Task to carry out: All lines holding the word "louder" should be located in the records and copied.

[Dataset extract]

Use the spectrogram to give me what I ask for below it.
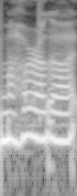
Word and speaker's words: Mahoraga: as in bhist mythology mahara is the Sanskrit pronunciation of his name I will also call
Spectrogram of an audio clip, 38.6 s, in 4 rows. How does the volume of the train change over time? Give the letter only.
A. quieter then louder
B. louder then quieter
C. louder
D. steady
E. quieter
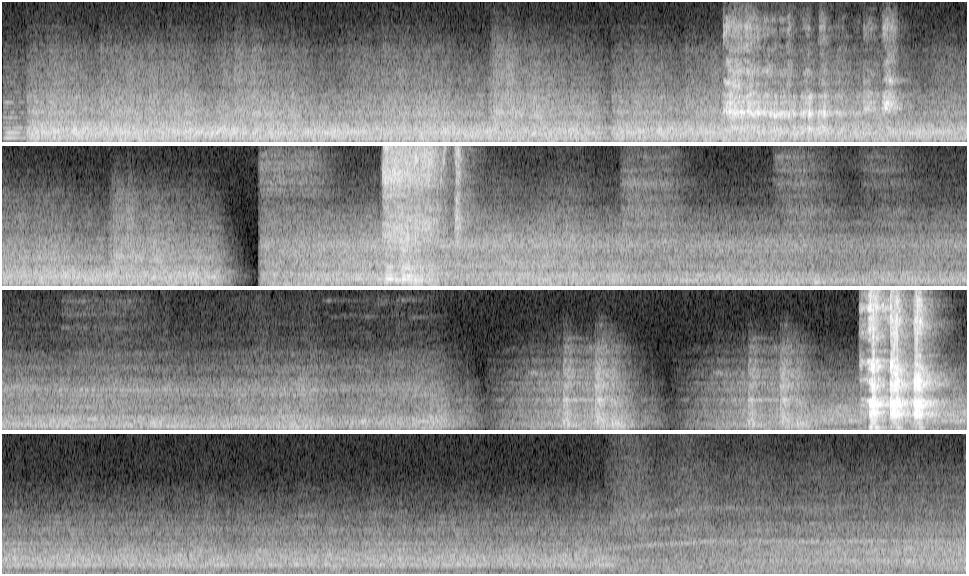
E.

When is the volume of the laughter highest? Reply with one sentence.
The loudest moment of the laughter is at 28 seconds.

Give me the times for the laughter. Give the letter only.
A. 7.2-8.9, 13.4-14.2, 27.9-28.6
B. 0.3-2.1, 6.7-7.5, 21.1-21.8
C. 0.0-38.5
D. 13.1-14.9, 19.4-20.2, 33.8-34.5
A.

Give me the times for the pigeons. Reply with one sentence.
The pigeons can't be heard in this clip.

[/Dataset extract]

Task solution:
A. quieter then louder
B. louder then quieter
C. louder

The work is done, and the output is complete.